The Internal Revenue System (IRS) revealed that in 2023, they received 294138 complaints concerning identity theft and flagged over one million tax returns as fraud cases. Ari Jacoby, founder and CEO of cybersecurity firm Deduce told Axios, "Tax identity fraud is a great crime because so many tax refund dollars are transacted and it's harder to spot suspicious behavior with a once-per-year transaction".

Victims blame the government for not imposing strict laws to protect the public's privacy. IRS is also criticized for not educating their department on the correct usage of AI and not spending enough on learning technology. Instead, there are accusations that they're using money from the Inflation Reduction Act to upgrade their computers and check more closely on big companies that have over $10 billion in assets. On the other hand, the U.S. Treasury leveraged the AI systems to discover the source of $375 million in fake transactions in 2023. These included fake checks, social security payments, and tax refunds, as per Treasury Deputy Secretary, Wally Adeyemo.


With the emergence of the tax refund scam and the tax filings approaching, the IRS is more concerned about making its taxpayers aware. Hence, they have suggested some of the ways that can help dodge these scam calls:

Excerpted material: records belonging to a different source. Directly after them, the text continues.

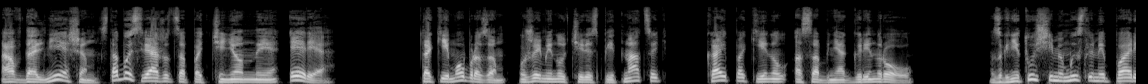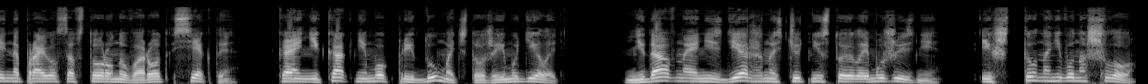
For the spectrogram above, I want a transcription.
а в дальнейшем с тобой свяжутся подчиненные Эрия». Таким образом, уже минут через пятнадцать Кай покинул особняк Гринроу. С гнетущими мыслями парень направился в сторону ворот секты, Кай никак не мог придумать, что же ему делать. Недавняя несдержанность чуть не стоила ему жизни. И что на него нашло?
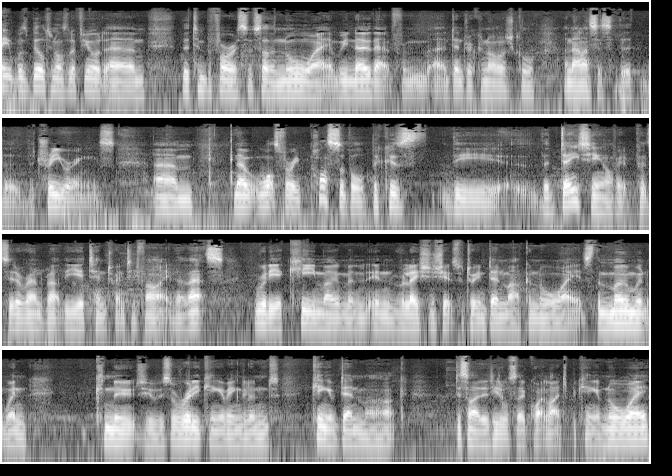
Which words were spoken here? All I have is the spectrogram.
It was built in Oslofjord, um, the timber forests of southern Norway. We know that from uh, dendrochronological analysis of the, the, the tree rings. Um, now, what's very possible, because the the dating of it puts it around about the year 1025. Now, that's really a key moment in relationships between Denmark and Norway. It's the moment when Canute, who was already King of England, King of Denmark, decided he'd also quite like to be King of Norway.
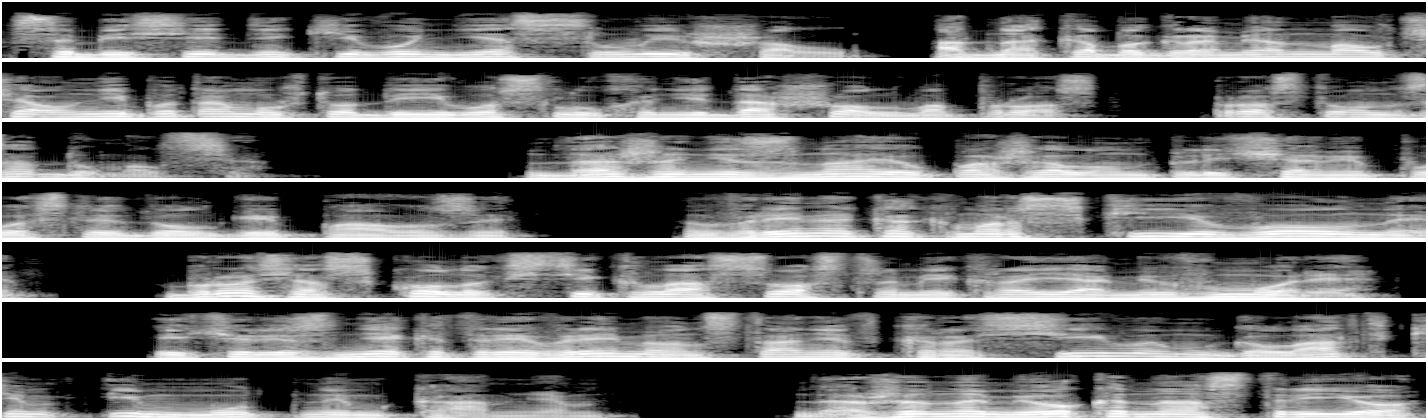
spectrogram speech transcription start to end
собеседник его не слышал. Однако Баграмян молчал не потому, что до его слуха не дошел вопрос, просто он задумался. «Даже не знаю», — пожал он плечами после долгой паузы. «Время как морские волны, Брось осколок стекла с острыми краями в море, и через некоторое время он станет красивым, гладким и мутным камнем. Даже намека на острие,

1. Don't wait for the deadline to file your taxes as it creates panic and people get vulnerable to scams.

2. Avail of the option to direct deposit in cases you are eligible for a tax refund.

3. Open an IRS account online to stop scammers from filing returns in your name.

4. If you receive any call, text, or email impersonating it to be from the IRS, don't trust it. The IRS in such cases communicates through official mail IDs.

5. Always call or mail the IRS if you receive any message that you believe is suspicious.